SAN FRANCISCO--Intel will begin building flash-memory drives into servers in 2008, starting with 32GB models that the company promises will boost system performance.
Flash drives can perform 10 to 50 times as many input-output transactions per second as conventional magnetic hard drives, said Pat Gelsinger, general manager of Intel's Digital Enterprise Group, in a speech at Intel Developer Forum here. In addition, they consume 4.5 times less power and write data at twice the speed.
Of course, the flash-drive capacities are much smaller. "The cost per bit is clearly going to be higher," Gelsinger said in … Read more
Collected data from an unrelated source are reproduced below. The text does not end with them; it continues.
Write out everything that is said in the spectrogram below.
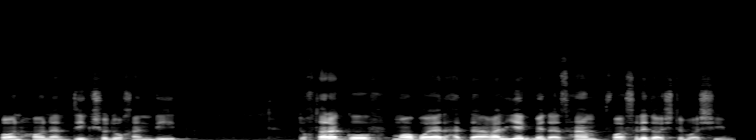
با آنها نزدیک شد و خندید. دخترک گفت ما باید حداقل یک متر از هم فاصله داشته باشیم.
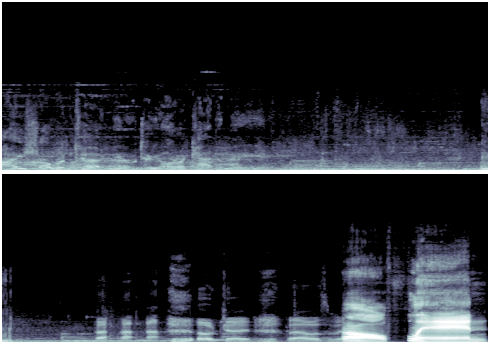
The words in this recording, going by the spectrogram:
I shall return you to your academy. okay, that was me. Oh, Flynn.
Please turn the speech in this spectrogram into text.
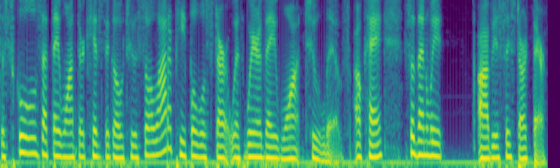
the schools that they want their kids to go to. So a lot of people will start with where they want to live. Okay. So then we obviously start there.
In a technical session following Pat Gelsinger's keynote, Intel Fellows Stephen Pawlowski and Ofri Wechsler described Penryn, the newest dual-core processor from Intel. Penryn is shipping to OEMs now, with a formal launch scheduled for November 12. The full details of Penryn are available elsewhere, so I'll just focus on some interesting points from the presentation.
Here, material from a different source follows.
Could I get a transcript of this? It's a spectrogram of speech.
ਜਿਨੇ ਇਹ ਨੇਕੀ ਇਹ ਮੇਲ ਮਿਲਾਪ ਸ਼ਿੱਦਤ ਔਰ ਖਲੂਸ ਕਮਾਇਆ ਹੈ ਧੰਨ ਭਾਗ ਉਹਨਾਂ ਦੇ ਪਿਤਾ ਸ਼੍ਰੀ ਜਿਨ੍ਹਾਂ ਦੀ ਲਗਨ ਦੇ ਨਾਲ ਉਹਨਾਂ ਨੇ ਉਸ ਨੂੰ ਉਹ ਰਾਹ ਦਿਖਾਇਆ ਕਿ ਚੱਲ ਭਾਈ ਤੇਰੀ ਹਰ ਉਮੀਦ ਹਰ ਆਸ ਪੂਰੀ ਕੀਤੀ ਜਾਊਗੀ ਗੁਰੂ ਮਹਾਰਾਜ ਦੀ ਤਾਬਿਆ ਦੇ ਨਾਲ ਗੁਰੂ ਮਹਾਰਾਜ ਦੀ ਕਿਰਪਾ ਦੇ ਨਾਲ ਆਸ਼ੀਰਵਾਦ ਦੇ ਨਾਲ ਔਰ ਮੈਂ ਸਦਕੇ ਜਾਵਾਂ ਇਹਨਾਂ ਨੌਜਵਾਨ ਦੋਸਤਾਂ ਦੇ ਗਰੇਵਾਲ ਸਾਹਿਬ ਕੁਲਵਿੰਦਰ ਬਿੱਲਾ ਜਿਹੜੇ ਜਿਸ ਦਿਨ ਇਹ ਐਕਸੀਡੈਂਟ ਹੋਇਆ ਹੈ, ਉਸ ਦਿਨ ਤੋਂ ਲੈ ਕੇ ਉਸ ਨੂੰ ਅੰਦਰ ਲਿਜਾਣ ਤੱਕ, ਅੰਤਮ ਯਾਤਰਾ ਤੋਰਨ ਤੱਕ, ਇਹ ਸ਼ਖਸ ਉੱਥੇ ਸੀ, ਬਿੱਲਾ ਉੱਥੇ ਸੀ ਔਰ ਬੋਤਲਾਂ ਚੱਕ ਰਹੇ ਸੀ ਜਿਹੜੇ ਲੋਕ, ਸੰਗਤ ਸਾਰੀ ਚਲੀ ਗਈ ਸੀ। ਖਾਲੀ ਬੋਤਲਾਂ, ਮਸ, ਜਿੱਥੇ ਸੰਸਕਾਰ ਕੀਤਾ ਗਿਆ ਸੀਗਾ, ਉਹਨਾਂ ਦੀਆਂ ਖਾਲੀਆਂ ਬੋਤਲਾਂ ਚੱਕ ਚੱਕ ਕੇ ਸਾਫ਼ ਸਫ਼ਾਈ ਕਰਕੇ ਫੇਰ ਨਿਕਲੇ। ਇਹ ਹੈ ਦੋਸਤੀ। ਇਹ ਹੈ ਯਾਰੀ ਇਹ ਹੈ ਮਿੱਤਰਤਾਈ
Penryn has a "deep power-down" state called CC6 (I don't know what the acronym means). The state saves the core's architectural state into a special on-die memory. According to the presentation, the chip's lowest power consumption can only be achieved when both cores on the chip are in the CC6 state.
Penryn will also support "dynamic acceleration," in which one core of the chip can run faster if the other… Read more
SAN FRANCISCO--This Nehalem plan better work out for Intel, because the chipmaker set very high expectations for the next-generation processor design Tuesday.
Pat Gelsinger, general manager of Intel's Digital Enterprise Group, demonstrated a Nehalem-based system at the Intel Developer Forum here that he said will bring major performance improvements for the company's x86 processor line. The processor family itself is due to arrive in 2008.
The Nehalem demonstration featured a system with two quad-core processors; each processing core can handle two independent instruction sequences called threads, and the demo showed all 16 threads at work on various tasks. The processor was the very first incarnation of Nehalem--the "A0" version--built for the first time three weeks ago, Gelsinger said.
"What you saw today was incredible health," he boasted during a meeting with reporters after the speech. "It really is pretty spectacular, and we're excited by the progress."
Nehalem brings major changes not just to the processor but also to the way in which it communicates with memory and other processors, a technology formerly called CSI, which variously stood for Common System Interconnect or Interface, and now branded as QuickPath Interconnect, or QPI. QuickPath reproduces a technique that rival Advanced Micro Devices used for years to market share against Intel and secure a solid position in all four major server makers' product lines.
The Nehalem processors demonstrated Tuesday each had four cores on a single slice of silicon, the approach AMD uses with its new Barcelona member of the Opteron processor family. In 2009, Intel will sell Nehalem processors with eight cores on a single slice of silicon.
Intel also is expected to sell less expensive Nehalem processors with dual cores per die, a source familiar with the company's plans said. … Read more